To finish off, I've a couple of thoughts regarding improving the look of the game, rather than its actual prosecution.
In the rule book (p.54), the use of dice or markers is mentioned to represent the Shock points a unit has received. Most commercial markers and certainly dice spoil the whole look of a game, yet are somewhat necessary to keep track of things.
I don't put this forward as an original idea by any means, but why not create 'Shock Markers' which involve the 'casualty figures' most ranges feature, or leftover plastic torsos and bits if you are using the Perry Plastics? Each point of shock can be represented by single or multiple bases (for multiple points of shock) of 'wounded, dead' and other suitable figures, or even bases including fallen arrows.
I've seen both of these types done and it really makes a difference visually, especially if you are planning doing a demonstration at a show. Nothing is worse than seeing a beautifully crafted and produced game, with a load of dice, cups and whatever strewn across it.
In the post-Napoleonic world, where armies have consistently attempted to reduce the size of an army's tale, we are used to far less in the way of transport and supply than our medieval forebears. As a general rule of thumb, for every twenty men in an army, there would have been a cart or wagon, commanders of various levels having one or more to themselves.

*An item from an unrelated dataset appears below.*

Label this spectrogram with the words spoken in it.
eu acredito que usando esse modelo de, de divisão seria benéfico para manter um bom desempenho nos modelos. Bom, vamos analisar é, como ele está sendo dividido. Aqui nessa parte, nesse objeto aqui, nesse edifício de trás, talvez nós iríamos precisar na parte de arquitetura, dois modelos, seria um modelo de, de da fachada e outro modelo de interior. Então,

When we are talking armies of between six and ten thousand men therefore, there were perhaps 300 to 500 wagons, plus several thousand camp followers. The obviously inflated figures for armies of the time, may have simply been the chronicler included the army's 'tail' in his numbering of people involved.

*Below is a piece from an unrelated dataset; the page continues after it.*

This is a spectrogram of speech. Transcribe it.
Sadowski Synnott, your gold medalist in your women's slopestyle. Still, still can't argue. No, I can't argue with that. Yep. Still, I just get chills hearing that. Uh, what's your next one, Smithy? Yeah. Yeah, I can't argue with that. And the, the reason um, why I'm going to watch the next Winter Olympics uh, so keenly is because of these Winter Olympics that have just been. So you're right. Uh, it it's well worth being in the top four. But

I had considered including rules to make use of the various baggage and camp follower models about, but that seemed somewhat unfair on those working on a budget, or who don't own a miniatures company. Even those less restricted financially will often weigh up the value of a single wagon model, compared to the number of 'fighting figures' he/she could buy instead.
Nevertheless baggage had a role in medieval war. While most armies marched some distance from their camp to fight, this was not always the case. The Earl of Salisbury apparently used his baggage wagons to create a 'laager' against a numerically superior force at Blore Heath and the Lancastrians were forced to deploy men to hold off the Yorkist advance prior to Tewkesbury, in an attempt to give their baggage time to find a crossing point over the Severn.
We aren't just talking supplies, whores and alcohol here, the administrative wing of an army, its essential craftsmen and of course the army's pay, were also with the baggage. Without it, an army just couldn't function... on that basis, surely it's worth buying a wagon or two, if you can?